Look at it this way. Let's say B = 1, and P_w = 0.1. The risk of ruin is at least 0.9, as there's a 0.9 chance of losing everything on the first turn. So it can't be 50%. It either has to be 1, or a function of B and P_w.

Originally posted by mtthw If the game goes on infinitely long, isn't the answer 1? (unless P_w = 1). It's basically a random walk, which will reach zero at some point.

If it's not inifinitely long, what's the stopping criterion?

If that's not it, I think you need to be a bit more specific with the problem.

Actually, the answer may not be 1 even for an infinite number of hands. Here's a draft formula I'm working out. The probability of winning "m" bets and losing B bets is:

P = A(m)*(Pw^m)*(Pl^(B+m))

where A(m) is the number of valid ways to arrange the wins and losses. This is a little bit complicated, because not all arrangements are valid (you can't have more than B-1 losses in a row before getting a few wins), but as an upper estimate for A(m) we can say it's the total number of ways to arrange "m" wins in B+m trials, which is equal to (B+m)choose(m). The total risk of ruin is just the sum of these terms from m=0 to m=b as b --} infinity. This sum converges for 0 < Pw < 1.

Originally posted by PBE6 Actually, the answer may not be 1 even for an infinite number of hands.
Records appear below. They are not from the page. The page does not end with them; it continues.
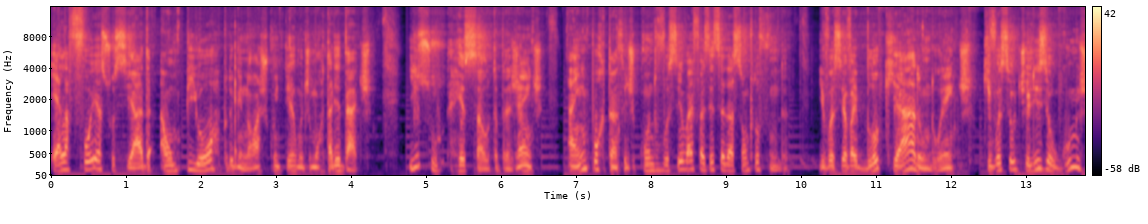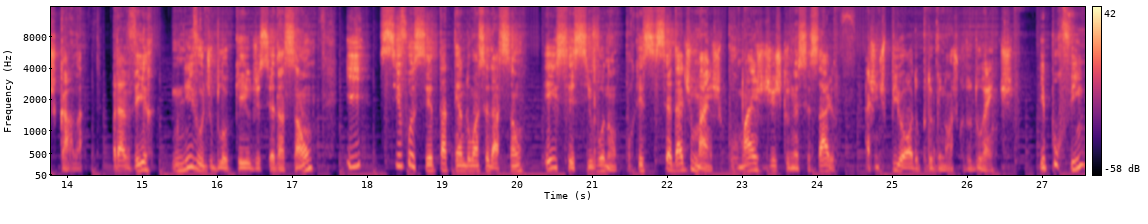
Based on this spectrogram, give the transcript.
ela foi associada a um pior prognóstico em termos de mortalidade. Isso ressalta para gente a importância de quando você vai fazer sedação profunda e você vai bloquear um doente, que você utilize alguma escala para ver o nível de bloqueio de sedação e se você está tendo uma sedação excessiva ou não. Porque se sedar demais por mais dias que o necessário, a gente piora o prognóstico do doente. E por fim,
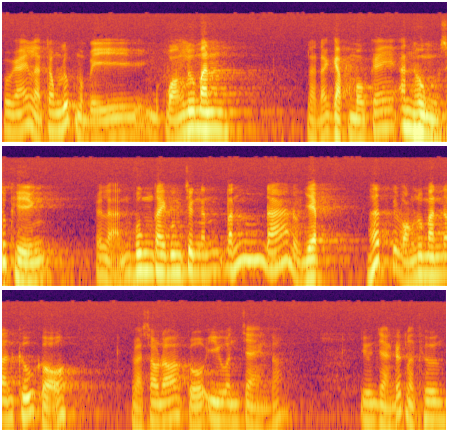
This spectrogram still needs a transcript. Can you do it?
Cô gái là trong lúc mà bị một bọn lưu manh là đã gặp một cái anh hùng xuất hiện. Thế là anh vung tay vung chân, anh đánh đá rồi dẹp hết cái bọn lưu manh đó, anh cứu cổ và sau đó cổ yêu anh chàng đó. Yêu anh chàng rất là thương.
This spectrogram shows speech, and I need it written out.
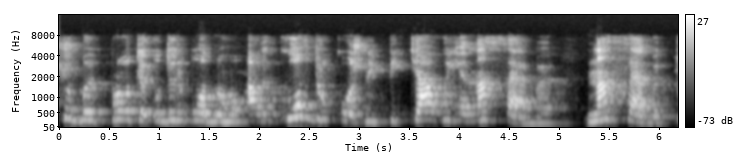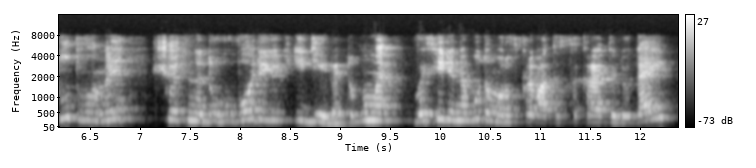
щоб проти один одного, але ковдру кожний підтягує на себе. На себе тут вони щось не договорюють і ділять. Тому ми в ефірі не будемо розкривати секрети людей,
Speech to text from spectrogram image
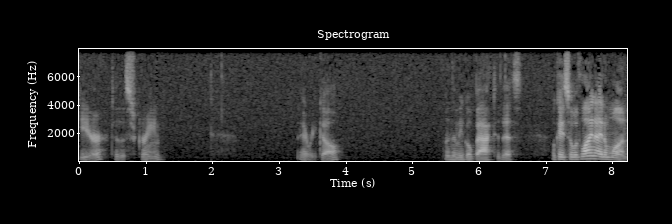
here to the screen. There we go. And let me go back to this. Okay, so with line item one,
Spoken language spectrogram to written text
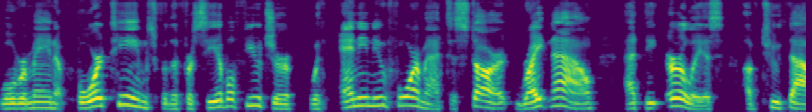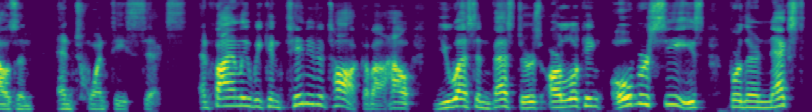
will remain at four teams for the foreseeable future, with any new format to start right now at the earliest of 2000 and 26. And finally, we continue to talk about how U.S. investors are looking overseas for their next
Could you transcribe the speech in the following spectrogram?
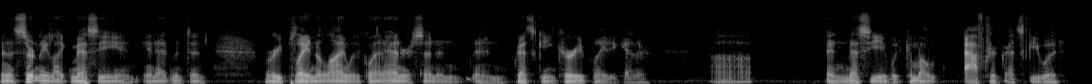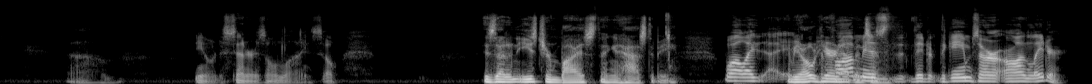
and it's certainly like Messier in, in Edmonton, where he played in the line with Glenn Anderson and and Gretzky and Kurri played together, uh, and Messier would come out after Gretzky would, um, you know, to center his own line. So, is that an Eastern bias thing? It has to be. Well, I, I, I mean, out the problem is the, the, games are, are on later.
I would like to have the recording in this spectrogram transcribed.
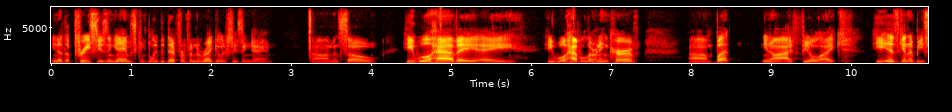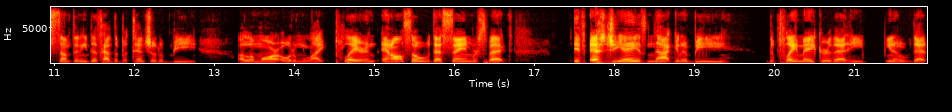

Here's a draft formula I'm working out. The probability of winning "m" bets and losing B bets is:

P = A(m)*(Pw^m)*(Pl^(B+m))

where A(m) is the number of valid ways to arrange the wins and losses. This is a little bit complicated, because not all arrangements are valid (you can't ha ...[text shortened]... um of these terms from m=0 to m=b as b --} infinity. This sum converges for 0 < Pw < 1.

As I belatedly realised, and posted above, you're right.

For the infinite case, you can use a difference equation. If R(B) is the probability of ruin if you start at B, then:

R(B) = Pw R(B+1) + Pl R(B - 1)

You can find more details at: http://www.fooledbyrandomness.com/gamblersruin.pdf (saves me typing out the argument), but for Pw > 1/2 you get:

Originally posted by mtthw You've got to be careful with inifinities ðŸ™‚

Look at it this way. Let's say B = 1, and P_w = 0.1. The risk of ruin is at least 0.9, as there's a 0.9 chance of losing everything on the first turn. So it can't be 50%. It either has to be 1, or a function of B and P_w.

You can't lose everything on the first turn if you can only bet one at a time....unless the question assumes you start with only one piece to bet with

Originally posted by uzless You can't lose everything on the first turn if you can only bet one at a time....unless the question assumes you start with only one piece to bet with

As I said, let B = 1. I took one specific case and showed the answer couldn't be 50%. Therefore it can't be 50% in all cases.